level off after years of growth
By 2006, Hawaii had been to the
For this mature
destination, the past three years were glory years. Increased
airlift and the introduction of all-American, interisland cruise
ships to its ports drove visitor arrivals to record numbers: 6.9
million in 2004, 7.4 million in 2005, 7.4 million again last year,
according to the state's Department of Business, Economic
Development & Tourism.
In 2004, the U.S.
West sent a record number of visitors, the U.S. East sent its
greatest number since 1991, and the shrinking Japanese market
stabilized and then quivered with modest growth.
daily rates (ADR) combined with strong demand brought about a new
high in revenue per available room, or RevPAR.
spending reached $12 billion for the first time. Domestic visits
set a record at 5.4 million, while international arrivals declined
In its 2006-2015
strategic plan, the Hawaii Tourism Authority set a course to
increase per-day spending and length of stay, while moderating the number of
visitors who tax the state's resources. It was, in effect, chumming
for the more affluent tourist who would spend more, stay longer and
stabilize the industry as tourism continued to grow, albeit at a
By fate or good
planning, significant investment into Hawaii's infrastructure in
the early part of the decade helped reposition both individual
properties and key hotel markets to attract those higher-spending
visitors, according to a report by Honolulu-based Hospitality
benefited from this substantial cycle of new investment, the report
states, but the greatest impact was felt in Waikiki, which
continues to undergo a period of repositioning that has improved
the product base of the urban beach resort. Part of the
repositioning was the conversion of marginal accommodations to
and rebrandings drove up room rates in Waikiki and on the Neighbor
Islands, yet occupancies remained high as rooms left the market for
refits and conversions. But this year, as rooms and properties come
back on line, capacity is increasing and occupancy is beginning to
Hawaii now is
finding a plateau, where the air remains rarefied but the crowds
are less dense. There are more vacant rooms than last year across
all classifications, although properties remain fuller than the
In February, room
rates hit a record high, but with demand down almost 11%, hotels
lost money for the first time since 1991.
fared the worst, with RevPAR dropping a sharp 14.6%, according to
the DBEDT. Hotels began offering value-laden packages as advance
bookings flattened from the same period last year.
For the quarter,
room revenue fell for the first time since 2002, as a 7.5% increase
in ADR failed to offset a 9.2% decline in room demand. But visitor
spending grew 2.2% from first quarter 2006, to $3 billion, and
average daily spending rose 4.4%, according to the
here expect the tourism industry in Hawaii to emerge strong this

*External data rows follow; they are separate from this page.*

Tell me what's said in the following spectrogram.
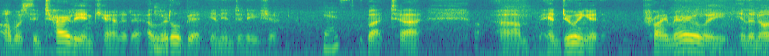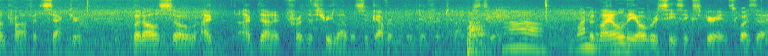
almost entirely in Canada, a Yes. little bit in Indonesia, yes. but uh, um, and doing it primarily in the nonprofit sector, but also I've I've done it for the three levels of government at different times too. Oh, wonderful. But my only overseas experience was a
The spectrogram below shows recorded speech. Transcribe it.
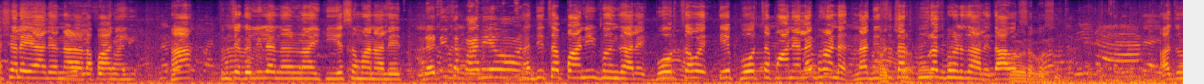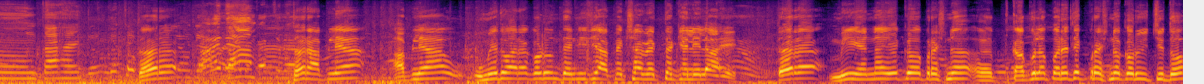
कशाला यायला नळाला पाणी? हा? तुमच्या गल्लीला नळ नाही की असं म्हणाले नदीचं पाणी नदीचं पाणी बंद झालंय. बोरचं वय- ते बोरच्या पाण्याला भांडत. नदीचं तर पुरच बंद झालंय दहा वर्षापासून. अजून काय आहे? तर. तर आपल्या आपल्या उमेदवाराकडून त्यांनी जी अपेक्षा व्यक्त केलेला आहे तर मी यांना एक प्रश्न अ, काकूला परत एक प्रश्न करू इच्छितो.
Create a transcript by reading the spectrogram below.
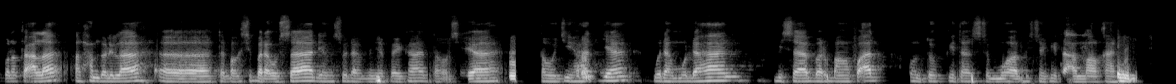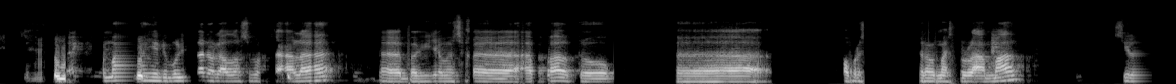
Subhanahu taala, alhamdulillah uh, terima kasih pada Ustaz yang sudah menyampaikan tausiah taujihatnya. Mudah-mudahan bisa bermanfaat untuk kita semua bisa kita amalkan. Baik jamaah yang dimuliakan oleh Allah Subhanahu wa taala uh, bagi jamaah uh, apa untuk uh, Masrul Amal silakan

year. In Voices From Hawaii, Travel Weekly's Allan Seiden spoke
with four key executives about Hawaii tourism, present and
To contact the reporters who wrote this article, send

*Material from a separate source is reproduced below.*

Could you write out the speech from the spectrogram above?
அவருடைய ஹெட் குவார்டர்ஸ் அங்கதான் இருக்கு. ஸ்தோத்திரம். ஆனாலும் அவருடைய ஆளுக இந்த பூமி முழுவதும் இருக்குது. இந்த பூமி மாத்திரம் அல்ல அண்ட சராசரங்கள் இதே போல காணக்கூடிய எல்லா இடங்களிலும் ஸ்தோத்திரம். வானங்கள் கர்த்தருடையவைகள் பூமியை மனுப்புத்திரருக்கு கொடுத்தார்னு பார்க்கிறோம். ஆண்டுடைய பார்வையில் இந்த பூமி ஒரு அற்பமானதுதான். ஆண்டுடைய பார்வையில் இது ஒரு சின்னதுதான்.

e-mail to Margaret Myre at [email protected] or Allan Seiden at [email protected].